It’s entirely anecdotal, of which I’m always wary in a news story, but if it’s a true indicator of a larger problem then this is the type of story that depresses me.
A young woman, recently graduated from a trade programme in New Brunswick is moving to Alberta. Her reason? Employers won’t hire a woman. According to her story, one of the men who interviewed her for a position said:
‘I’m not having a 20-something-year-old girl running around here getting the attention from all the guys and creating problems with their wives and problems with my wife. So I’m not hiring any women,’
It is her mere existence, apparently, that would “create problems” for men and this, of course, is entirely her responsibility.

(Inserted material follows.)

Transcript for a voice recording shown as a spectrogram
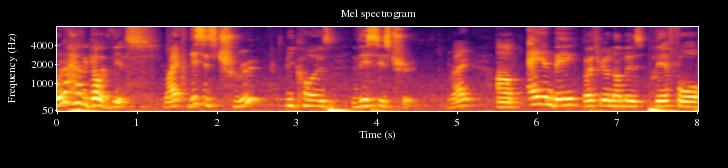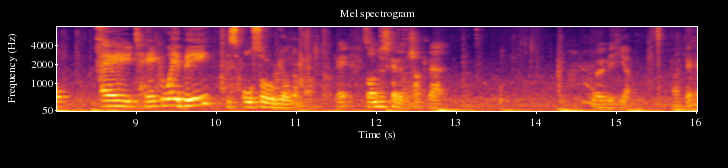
when I have a go at this, right, this is true because this is true, right? Um, a and b, both real numbers, therefore a take away b is also a real number. Okay, so I'm just going to chuck that over here. Okay.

And so she’s taking her trade skills and going to Alberta, where she will likely make more money than the guy who refused to hire her, lest her wanton beauty drive him and his manly men to distraction.
And it’s New Brunswick’s loss. There is an idea among politicians and business leaders in my old home province that, if you want to stop the brain drain, you just need to offer more money to young people. But if one thing is true about Maritimers, it’s that they’re not driven necessarily by money. Yes, it is a motivating factor but the reason most people either come back to or stay in the Maritimes is the quality of life. You never may be rich and trendy but your house has a yard at least.

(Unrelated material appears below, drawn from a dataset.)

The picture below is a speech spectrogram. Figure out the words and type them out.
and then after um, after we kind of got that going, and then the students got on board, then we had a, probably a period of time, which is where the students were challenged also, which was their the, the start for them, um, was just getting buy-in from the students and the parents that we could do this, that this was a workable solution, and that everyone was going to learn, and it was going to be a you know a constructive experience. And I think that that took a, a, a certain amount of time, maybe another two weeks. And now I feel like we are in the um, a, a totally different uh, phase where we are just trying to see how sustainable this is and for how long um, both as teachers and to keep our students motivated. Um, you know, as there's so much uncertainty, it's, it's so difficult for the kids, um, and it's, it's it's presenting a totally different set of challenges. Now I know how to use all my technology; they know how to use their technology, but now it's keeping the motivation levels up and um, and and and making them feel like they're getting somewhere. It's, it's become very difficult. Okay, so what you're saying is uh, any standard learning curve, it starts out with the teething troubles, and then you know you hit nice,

People also leave there for similar reasons. They want to experience a lifestyle that they don’t find at home. Perhaps something more urban, a faster pace, more multicultural, and with more opportunities to advance their career. And with more contemporary attitudes toward gender.
If New Brunswick wants to keep its skilled tradespeople, then it needs to jettison the quaintly antiquated attitudes toward women.

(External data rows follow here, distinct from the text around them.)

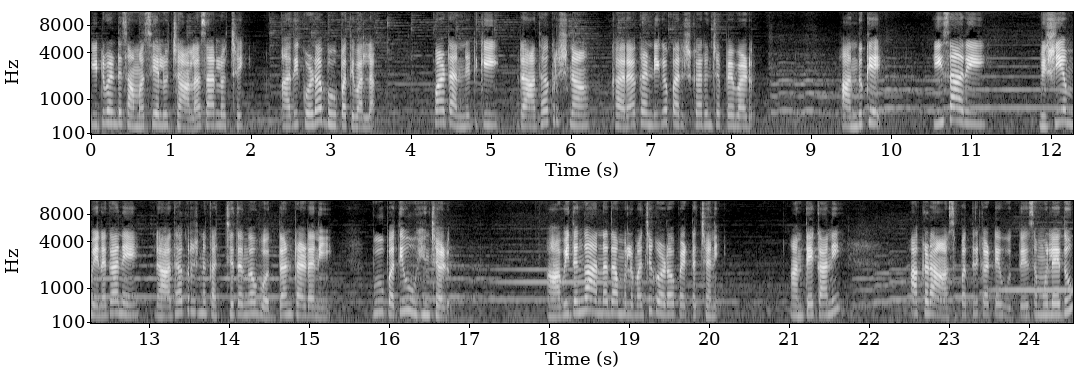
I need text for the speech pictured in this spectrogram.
ఇటువంటి సమస్యలు చాలాసార్లు వచ్చాయి అది కూడా భూపతి వల్ల. వాటన్నిటికీ రాధాకృష్ణ ఖరాఖండిగా పరిష్కారం చెప్పేవాడు. అందుకే ఈసారి విషయం వినగానే రాధాకృష్ణ ఖచ్చితంగా వద్దంటాడని భూపతి ఊహించాడు. ఆ విధంగా అన్నదమ్ముల మధ్య గొడవ పెట్టచ్చని. అంతేకాని అక్కడ ఆసుపత్రి కట్టే ఉద్దేశము లేదు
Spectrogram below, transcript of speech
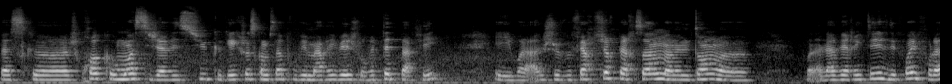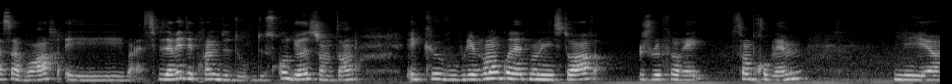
parce que je crois que moi, si j'avais su que quelque chose comme ça pouvait m'arriver, je l'aurais peut-être pas fait. Et voilà, je veux faire fuir personne, mais en même temps, euh, voilà, la vérité, des fois, il faut la savoir. Et voilà, si vous avez des problèmes de, de scoliose, j'entends, et que vous voulez vraiment connaître mon histoire, je le ferai, sans problème. Mais euh,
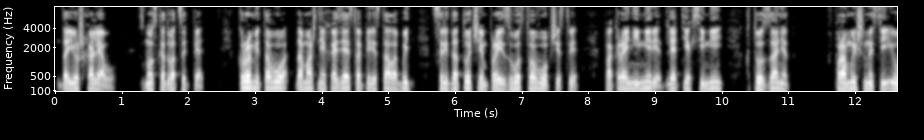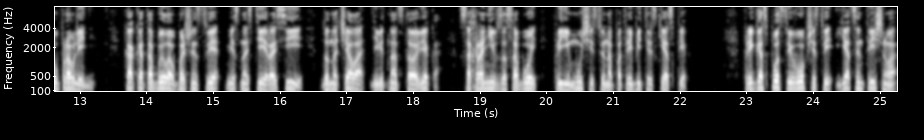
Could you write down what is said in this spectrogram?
«даешь халяву». Сноска 25. Кроме того, домашнее хозяйство перестало быть средоточием производства в обществе, по крайней мере для тех семей, кто занят в промышленности и управлении, как это было в большинстве местностей России до начала XIX века, сохранив за собой преимущественно потребительский аспект. При господстве в обществе яцентричного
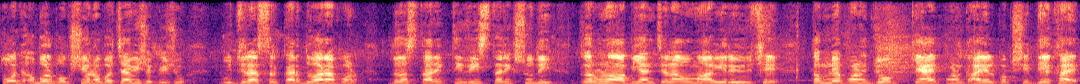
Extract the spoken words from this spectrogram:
તો જ અબોલ પક્ષીઓને બચાવી શકીશું. ગુજરાત સરકાર દ્વારા પણ દસ તારીખથી વીસ તારીખ સુધી કરુણા અભિયાન ચલાવવામાં આવી રહ્યું છે. તમને પણ જો ક્યાંય પણ ઘાયલ પક્ષી દેખાય,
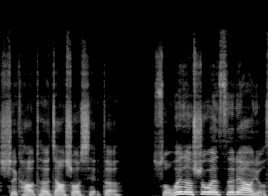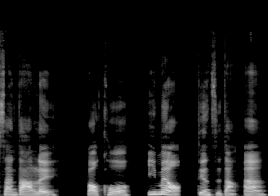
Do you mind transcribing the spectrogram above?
史考特教授写的。所谓的数位资料有三大类，包括 email 电子档案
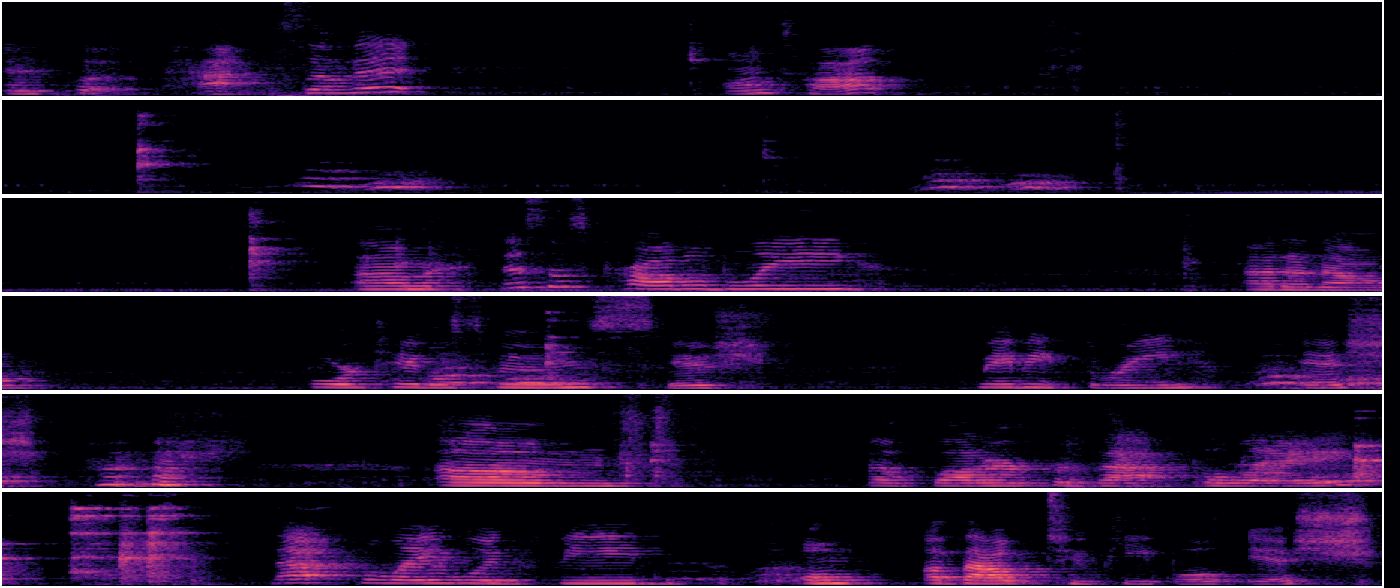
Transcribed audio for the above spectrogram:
and put pats of it on top. Is probably, I don't know, four tablespoons, Ish. maybe three ish, um, of butter for that fillet. That fillet would feed um, about two people ish,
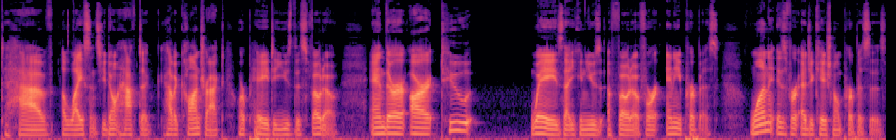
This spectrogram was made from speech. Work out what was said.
to have a license. You don't have to have a contract or pay to use this photo. And there are two ways that you can use a photo for any purpose. One is for educational purposes.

The Next Day – The story is being denied by the employer in question.